A statement of concern regarding proposed cuts to Chemistry at The University of Western Australia 

Written by Professor Steven Bottle, RACI President; Professor Pall Thordarson, President-Elect RACI;  Roger Stapleford, RACI CEO

Published 30 August 2021 

The Royal Australian Chemical Institute (RACI) is deeply concerned about the proposed cuts to 6 Level C and D Academic positions within the School of Molecular Sciences (SMS) at The University of Western Australia (UWA). The proposed cuts within SMS appear to disproportionately be targeted at Chemistry, which is very unfortunate, given both the high esteem that Chemistry research at UWA enjoys nationally, and the important role of Chemistry in the Australian economy. Chemistry is a central STEM field and is vital both to the future of the University of Western Australia and to Australia as a nation.

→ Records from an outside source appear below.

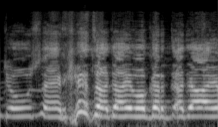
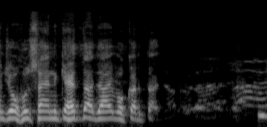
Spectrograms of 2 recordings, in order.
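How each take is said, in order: First: Emphatic repeat. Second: Said in the usual way. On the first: Acted. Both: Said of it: "پہلی اور آخری بار کہہ رہی ہوں".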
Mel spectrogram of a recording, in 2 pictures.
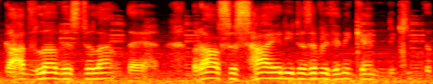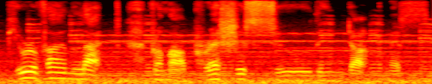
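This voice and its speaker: A man's voice: mid-range voice, measured pace, over music, lightly acted. A man playing a damning radio preacher in an audio drama, with a rhythmic sermon cadence. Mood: fervent righteous. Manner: rhythmic cadence, sudden surges and drops.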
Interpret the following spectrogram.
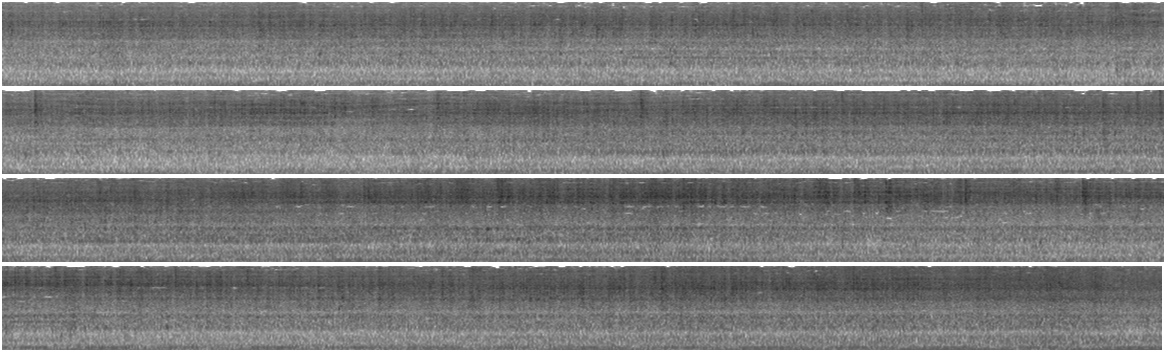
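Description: Kubota rice combine harvester's diesel engine running steadily as it cuts rice, a deep steady hum that grows louder over the second half as the machine draws close.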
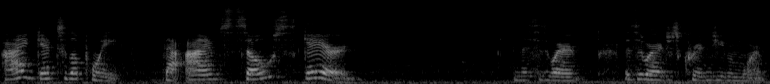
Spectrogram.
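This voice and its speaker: Young woman, storytime vlogger, dramatic, casual swearing, mid-pitched voice. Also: a little slow, pauses often, sharp tone. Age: young adult. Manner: casual, profane, filler-heavy. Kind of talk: storytime vlog.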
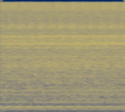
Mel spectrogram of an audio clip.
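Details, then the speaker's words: Mini Cooper (BMW engine) at idle with the engine cover off during a spark plug change: steady idle with a quick, even tick, lifters and cam noise suspected, possibly the cam timing tensioner; may quiet down once oiled; engine ticking. "but it sounds like you have valve cap real bad and uh bmws are notorious for this"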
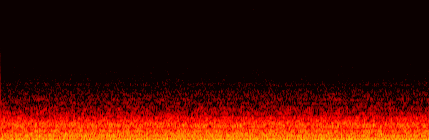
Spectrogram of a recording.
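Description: Steady low rumble and hum inside a car's cabin, with no distinct sounds standing out.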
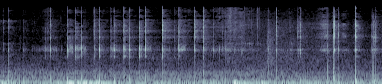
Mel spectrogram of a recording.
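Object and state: Aluminum water bottle.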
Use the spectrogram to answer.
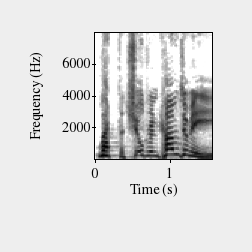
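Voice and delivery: a hint of the indignant Jesus; a touch of annoyance. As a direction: let some irritation through. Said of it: "It was tone".

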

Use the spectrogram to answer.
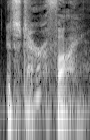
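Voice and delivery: whispered, very soft; hushed dread. Acted. Preacher reliving a first solo landing, hushed dread. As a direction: drop to a whisper for the fear.

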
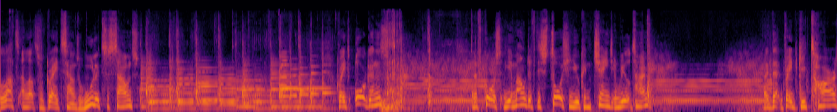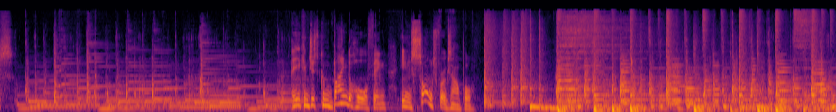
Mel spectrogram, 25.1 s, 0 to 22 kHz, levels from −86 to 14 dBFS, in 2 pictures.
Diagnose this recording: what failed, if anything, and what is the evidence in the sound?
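Nothing failed, and the sound gives no evidence of a fault anywhere in the recording chain.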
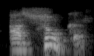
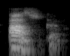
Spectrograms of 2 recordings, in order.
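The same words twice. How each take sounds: First: The stress is on the second syllable. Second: The stress is on the first syllable. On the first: The speaker calls it right. "Será que a sílaba tônica é o Su? ... Tá mais parecido com o nosso som" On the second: The speaker calls it wrong. "será que a sílaba tônica é o A? Eu vou falar açúcar. Não é assim que a gente fala"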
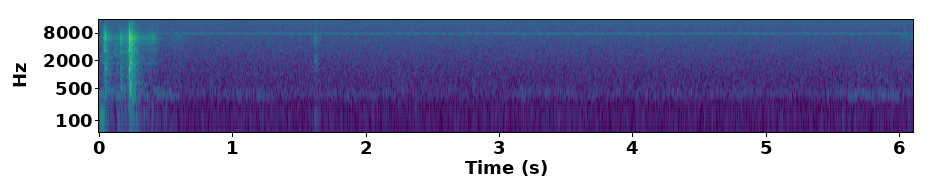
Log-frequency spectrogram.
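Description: Quiet room tone: a faint steady hiss, with a single soft click about a second and a half in.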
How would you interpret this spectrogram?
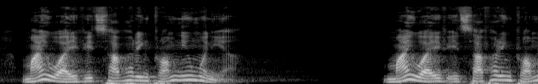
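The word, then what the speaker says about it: pneumonia: নিউমোনিয়া, এখানে পি এর উচ্চারণ হবে না। নিউমোনিয়া মানে এক প্রকার রোগ। যেমন my wife is suffering from নিউমোনিয়া, my wife is suffering from নিউমোনিয়া, আমার স্ত্রী নিউমোনিয়ায় ভুগছে।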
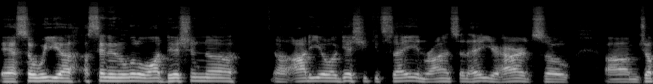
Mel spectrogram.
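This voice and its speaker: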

Further, we are concerned about plans to target research and discontinue teaching in computational chemistry – a contemporary and increasingly important dimension of chemistry research and practice. Omitting computational chemistry in the teaching program would have severe consequences for graduates who would be ill- equipped with advanced research and STEM skills that are crucial for our future workforce. Computational chemistry research plays key roles in a number of research strengths and growth areas in the School of Molecular Sciences and these would be negatively impacted by the proposed severe cuts.

The RACI urges the Federal government to redouble its support for STEM research and teaching in Australian Universities. We strongly encourage UWA to ensure key STEM fields such as Chemistry, which may be expensive to run in terms of space and technical support, are not unduly disadvantaged when the University is looking for short- term savings in these difficult times. Cutting resources for a core discipline such as Chemistry is counter-productive for a Group of Eight University striving to be world-class and for a country seeking greater sovereign technical and manufacturing capability in post-pandemic times.